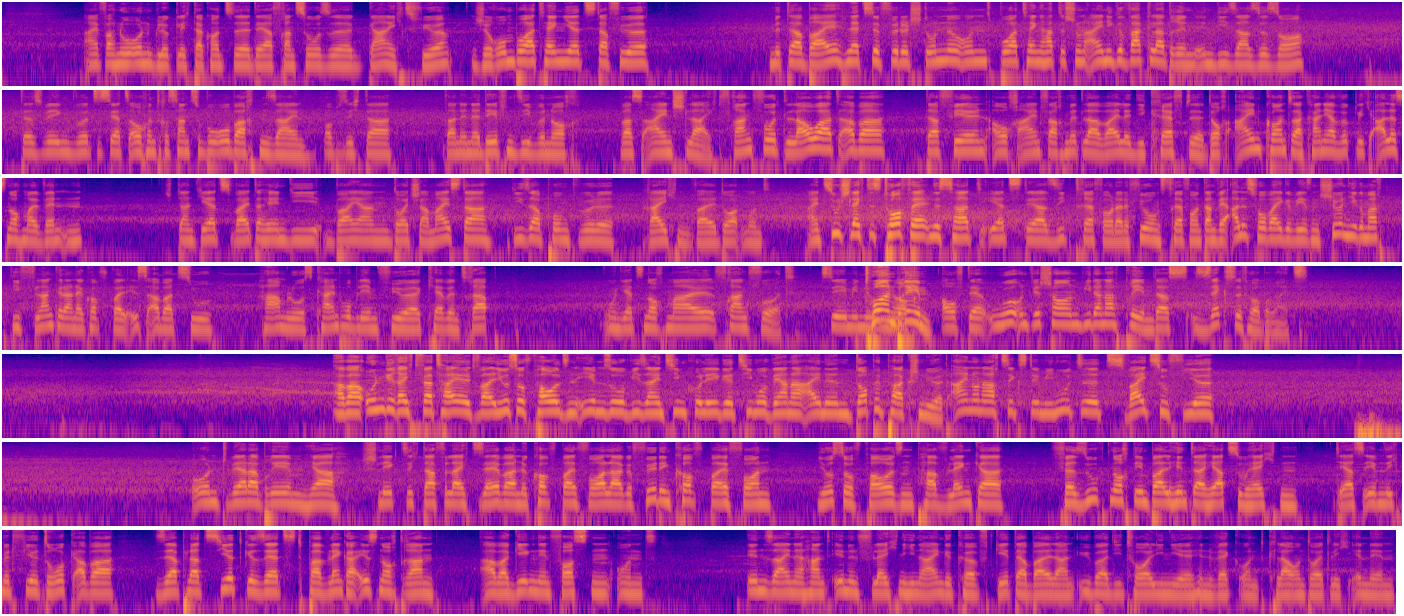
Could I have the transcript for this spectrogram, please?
einfach nur unglücklich. Da konnte der Franzose gar nichts für. Jerome Boateng jetzt dafür mit dabei, letzte Viertelstunde und Boateng hatte schon einige Wackler drin in dieser Saison. Deswegen wird es jetzt auch interessant zu beobachten sein, ob sich da dann in der Defensive noch was einschleicht. Frankfurt lauert, aber da fehlen auch einfach mittlerweile die Kräfte. Doch ein Konter kann ja wirklich alles nochmal wenden. Stand jetzt weiterhin die Bayern deutscher Meister. Dieser Punkt würde reichen, weil Dortmund ein zu schlechtes Torverhältnis hat. Jetzt der Siegtreffer oder der Führungstreffer und dann wäre alles vorbei gewesen. Schön hier gemacht. Die Flanke dann der Kopfball ist aber zu harmlos. Kein Problem für Kevin Trapp. Und jetzt nochmal Frankfurt. 10 Minuten Tor in Bremen. auf der Uhr und wir schauen wieder nach Bremen. Das sechste Tor bereits. Aber ungerecht verteilt, weil Yusuf Paulsen ebenso wie sein Teamkollege Timo Werner einen Doppelpack schnürt. 81. Minute, 2 zu 4. Und Werder Bremen, ja, schlägt sich da vielleicht selber eine Kopfballvorlage für den Kopfball von Yusuf Paulsen. Pavlenka versucht noch den Ball hinterher zu hechten. Der ist eben nicht mit viel Druck, aber sehr platziert gesetzt. Pavlenka ist noch dran, aber gegen den Pfosten und in seine Handinnenflächen hineingeköpft, geht der Ball dann über die Torlinie hinweg und klar und deutlich in den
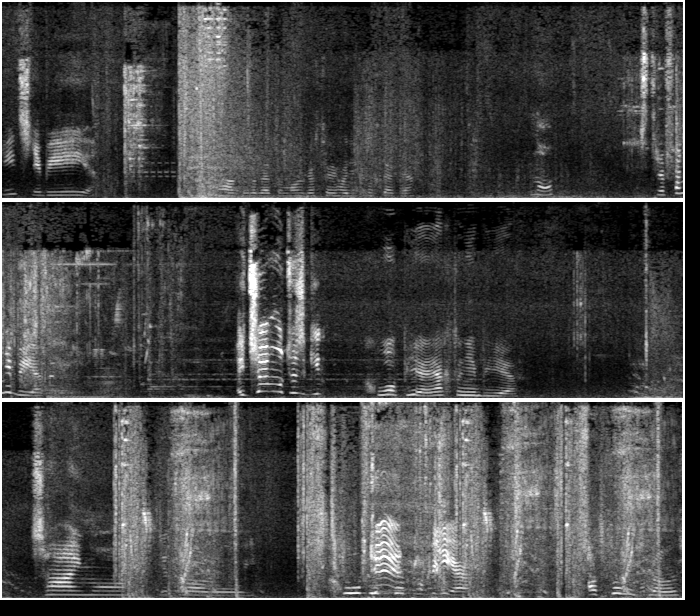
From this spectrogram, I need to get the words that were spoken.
Nic nie bije. A, to dobra, to mogę sobie chodzić po strefie. No. Strefa nie bije. Ej, czemu ty zgin... Chłopie, jak to nie bije? Simon, nie troluj. Ty, bije. a co myślałeś?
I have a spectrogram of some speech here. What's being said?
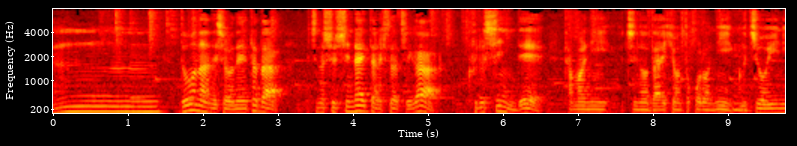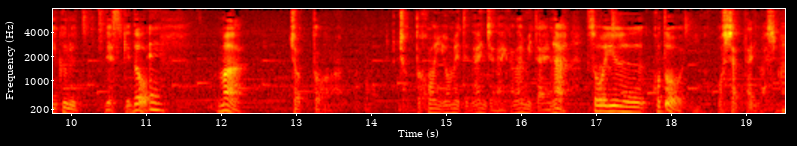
うーんどうなんでしょうね。ただうちの出身ライターの人たちが苦しんでたまにうちの代表のところに愚痴を言いに来るんですけど、ええ、まあちょっとちょっと本読めてないんじゃないかなみたいなそういうことをおっしゃったりはしま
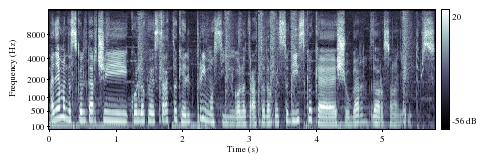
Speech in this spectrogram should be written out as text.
Andiamo ad ascoltarci quello che ho estratto, che è il primo singolo tratto da questo disco, che è Sugar. Loro sono gli editors.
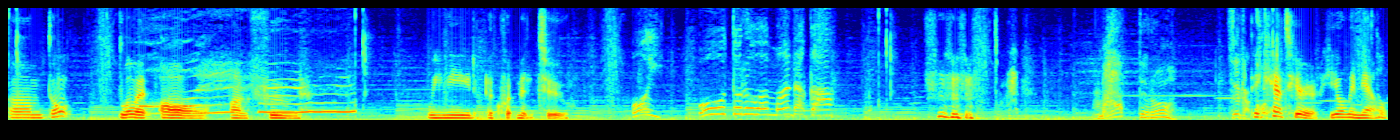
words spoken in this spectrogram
Um, don't blow it all on food. We need equipment too. they can't hear it. He only meows.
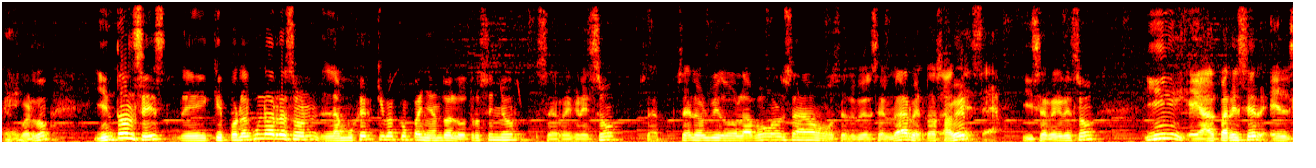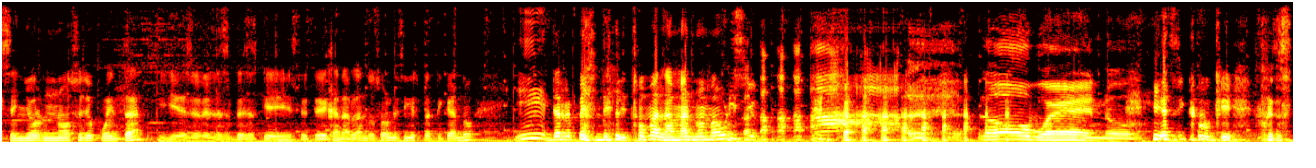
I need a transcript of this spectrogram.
¿De acuerdo? Y entonces, eh, que por alguna razón, la mujer que iba acompañando al otro señor se regresó. O sea, se le olvidó la bolsa o se le olvidó el celular, vete a saber. Y se regresó. Y eh, al parecer el señor no se dio cuenta, y desde, desde esas veces que se te dejan hablando solo y sigues platicando, y de repente le toma la mano a Mauricio. No, bueno. Y así como que, pues,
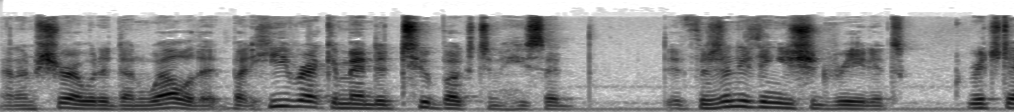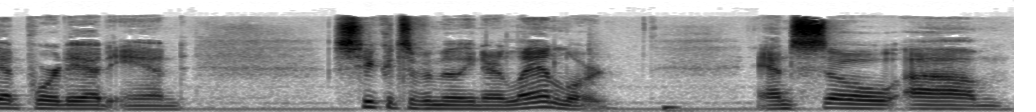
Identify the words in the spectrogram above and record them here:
and I'm sure I would have done well with it. But he recommended two books to me. He said, if there's anything you should read, it's Rich Dad Poor Dad and Secrets of a Millionaire Landlord. And so um,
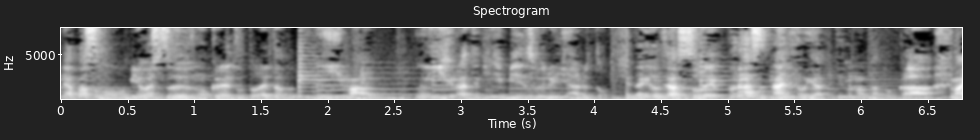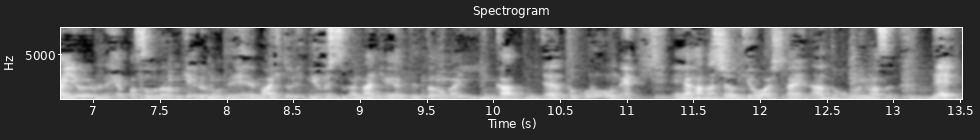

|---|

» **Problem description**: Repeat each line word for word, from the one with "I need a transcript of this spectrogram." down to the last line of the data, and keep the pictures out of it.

» **Response to this task**:
I need a transcript of this spectrogram.
¿De acuerdo? Y entonces, eh, que por alguna razón, la mujer que iba acompañando al otro señor se regresó. O sea, se le olvidó la bolsa o se le olvidó el celular, vete a saber. Y se regresó. Y eh, al parecer el señor no se dio cuenta, y desde, desde esas veces que se te dejan hablando solo y sigues platicando, y de repente le toma la mano a Mauricio. No, bueno. Y así como que, pues,
Identify the words in the spectrogram above and record them here:
and I'm sure I would have done well with it. But he recommended two books to me. He said, if there's anything you should read, it's Rich Dad Poor Dad and Secrets of a Millionaire Landlord. And so um,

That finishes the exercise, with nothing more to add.